Friday, March 6, 2009

More Photoshop

For a sculpture assignment, I needed a box for teabags. I started with my favorite...Trader Joe's Pomegranate White Tea for my template. Then after a bit of tweaking with Photoshop, we have a new brand: Global Warming Green Tea. I printed all the panels on a cream cardstock and then constructed the box. I may never have to live in reality again.

Meanwhile, the quilt of valor, described in any earlier post, finally arrived yesterday at its destination of Fort Richardson Alaska. It took a while to receive a location to send the quilt. Apparently, a group of quilters are given the same location to send their quilts. I don't know how the quilts eventually get matched to individuals.

Monday, March 2, 2009

No Class Today

Here is another Photoshop project based on The Z Was Zapped. This is the F was Flocked by Flamingos. I used the same concept for a similar project in my drawing class last year. In the colored pencil drawing I had four flamingos in the audience as well as on the stage, and instead of a wood floor, the stage was black and white checkered linoleum.

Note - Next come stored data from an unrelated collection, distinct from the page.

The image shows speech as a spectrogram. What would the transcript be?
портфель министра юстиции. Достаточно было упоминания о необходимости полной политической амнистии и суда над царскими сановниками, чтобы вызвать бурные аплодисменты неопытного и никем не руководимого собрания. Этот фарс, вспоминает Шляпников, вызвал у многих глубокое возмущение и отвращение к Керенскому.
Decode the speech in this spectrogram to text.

Today my computer graphics class was canceled because of the snow. We only got a few inches of snow, but the forecast was for much more than that. The wind was also a hassle so right after the snow plows went by, the wind would cover the streets with snow again. So instead of working on Photoshop, I went out and shoveled the paved driveway before the snow could melt.

Meanwhile, Tommy the Cat is mending nicely. As I am writing this post, he is staring intently at the office wall. Since he is the cat with mouse radar, this undoubtedly means that mice are having a party in the walls. And it's not so much that Tommy is staring intently, but rather that he is listening intently.

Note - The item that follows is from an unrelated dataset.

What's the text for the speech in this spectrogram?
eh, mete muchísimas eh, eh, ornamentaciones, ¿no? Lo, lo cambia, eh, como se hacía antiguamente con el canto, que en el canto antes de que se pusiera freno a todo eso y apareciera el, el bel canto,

Sunday, March 1, 2009

Winter Wonderland

I woke up to a winter wonderland. Okay, more of a snow head fake. First, by 10AM I could already hear snow melting. Also, the snow didn't stick on the gravel road or the walkway to the house. Very civilized.

When I first moved to Wash DC in the early 90s, we would get some nice snowfalls each year. The year the government closed was the most memorable because the day the government was supposed to open, we got something like a foot of snow...the largest snowfall I had seen since moving to the east coast. That was the year my next door neighbor taught me how to cross country ski--in the street. So I ran out and bought my own skis...and we never had more that 4 inches after that.

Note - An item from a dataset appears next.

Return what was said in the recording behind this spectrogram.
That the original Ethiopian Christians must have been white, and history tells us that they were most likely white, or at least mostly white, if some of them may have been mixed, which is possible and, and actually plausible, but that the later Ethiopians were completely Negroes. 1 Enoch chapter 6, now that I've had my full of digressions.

When I first moved out to rural Virginia (in the foothills of the Blue Ridge), we had a couple of deep snowfalls of more than 6 inches. I did break out the skis, but in my rush, forgot some of the basics like gloves and how to release the boots from the skis after a fall. Oops. Since that first winter here, we haven't gotten that much again. Now, we're all about the ice.